If you Build it, they will come
One awesome feature in Builders 2 is the ability to visit other players’ islands and check out their creations. It’s one thing to admire someone’s palatial mansion; it’s another to build it yourself. When you visit someone’s audacious building, you can actually copy the blueprint, then bring it back to your isle and build it yourself, provided you have the materials and patience. Up to four players can get in on the block-building action and they can work together to make some pretty wild structures. You can even set rules to incoming visitors to prevent trolling, and ban players who seek to ruin your vision of building a giant, habitable pumpkin. The co-op is a fun distraction, but I preferred the more focused main campaign.
Dragon Quest Builders 2 can easily eat up hundreds of hours when you dive deep with your friends, trying to construct the most outlandish creations you can imagine. The campaign should take you about 25-30 hours.

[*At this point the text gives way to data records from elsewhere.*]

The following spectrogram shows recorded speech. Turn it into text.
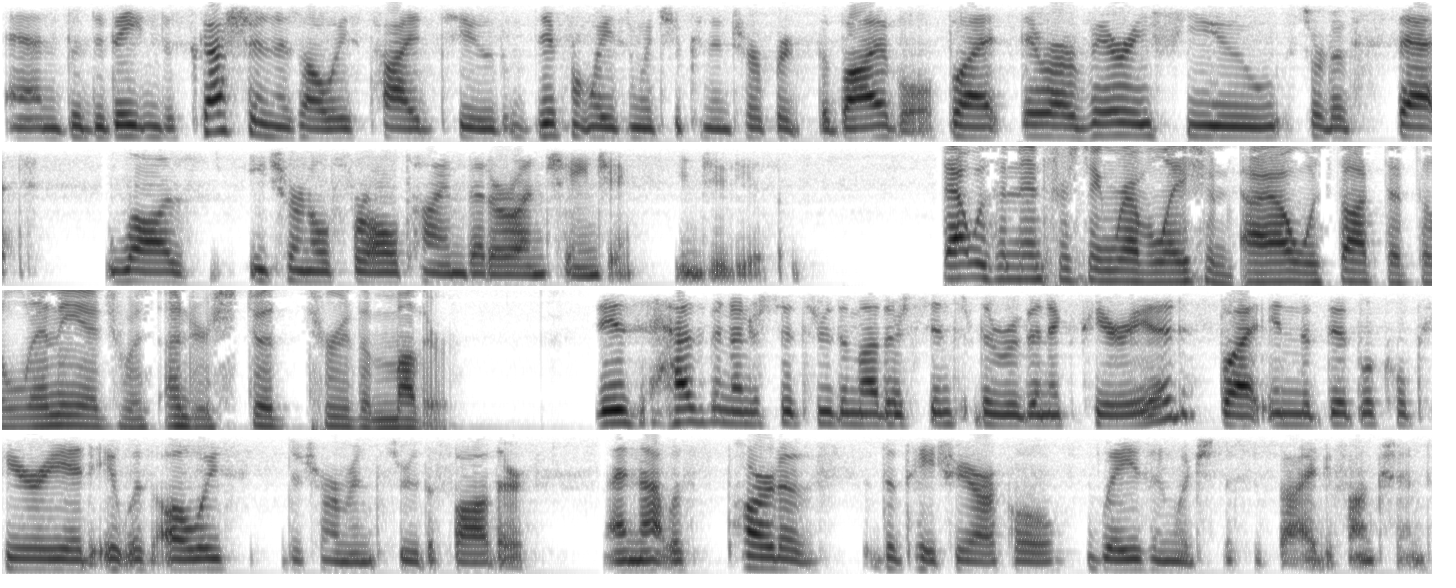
And the debate and discussion is always tied to different ways in which you can interpret the Bible. But there are very few sort of set laws eternal for all time that are unchanging in Judaism. That was an interesting revelation. I always thought that the lineage was understood through the mother. It is, has been understood through the mother since the rabbinic period, but in the biblical period, it was always determined through the father. And that was part of the patriarchal ways in which the society functioned.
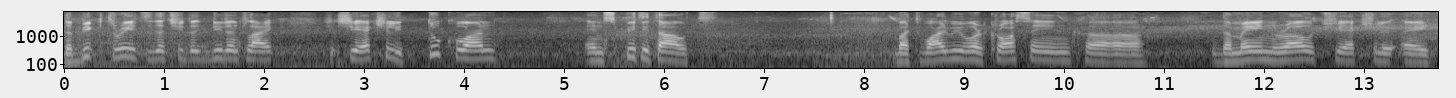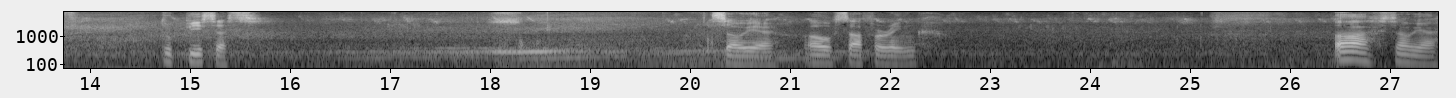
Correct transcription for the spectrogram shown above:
the big treats that she didn't like. She actually took one and spit it out. But while we were crossing uh, the main road she actually ate two pieces. So yeah. Oh suffering Ah, so yeah.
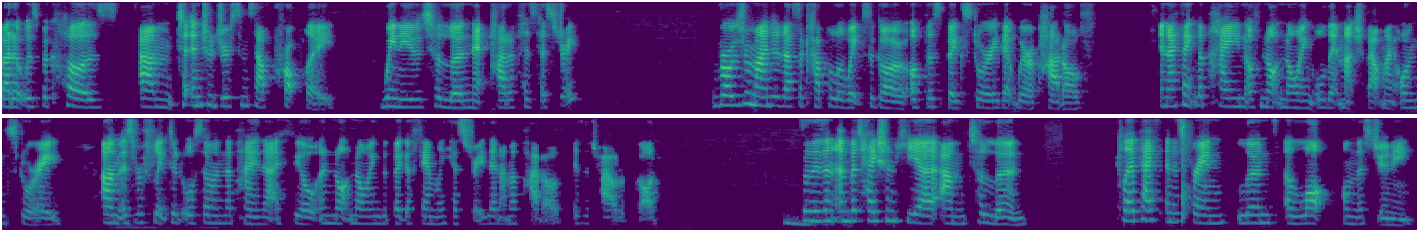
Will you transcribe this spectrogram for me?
but it was because um, to introduce himself properly, we needed to learn that part of his history. Rose reminded us a couple of weeks ago of this big story that we're a part of. And I think the pain of not knowing all that much about my own story um, is reflected also in the pain that I feel in not knowing the bigger family history that I'm a part of as a child of God. Mm-hmm. So there's an invitation here um, to learn. Cleopas and his friend learns a lot on this journey.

I’d recommend you complete it before even going online, as some of the story-related recipes are especially useful for any budding Builder.
Dragon Quest Builders 2 is a creative sandbox for players looking for a big adventure with quirky characters and the freedom to do what they love. (As long as what you love is building big happy faces made of gold.) If you loved the first Dragon Quest Builders game, the quality-of-life changes this time around make purchasing the second one a no-brainer.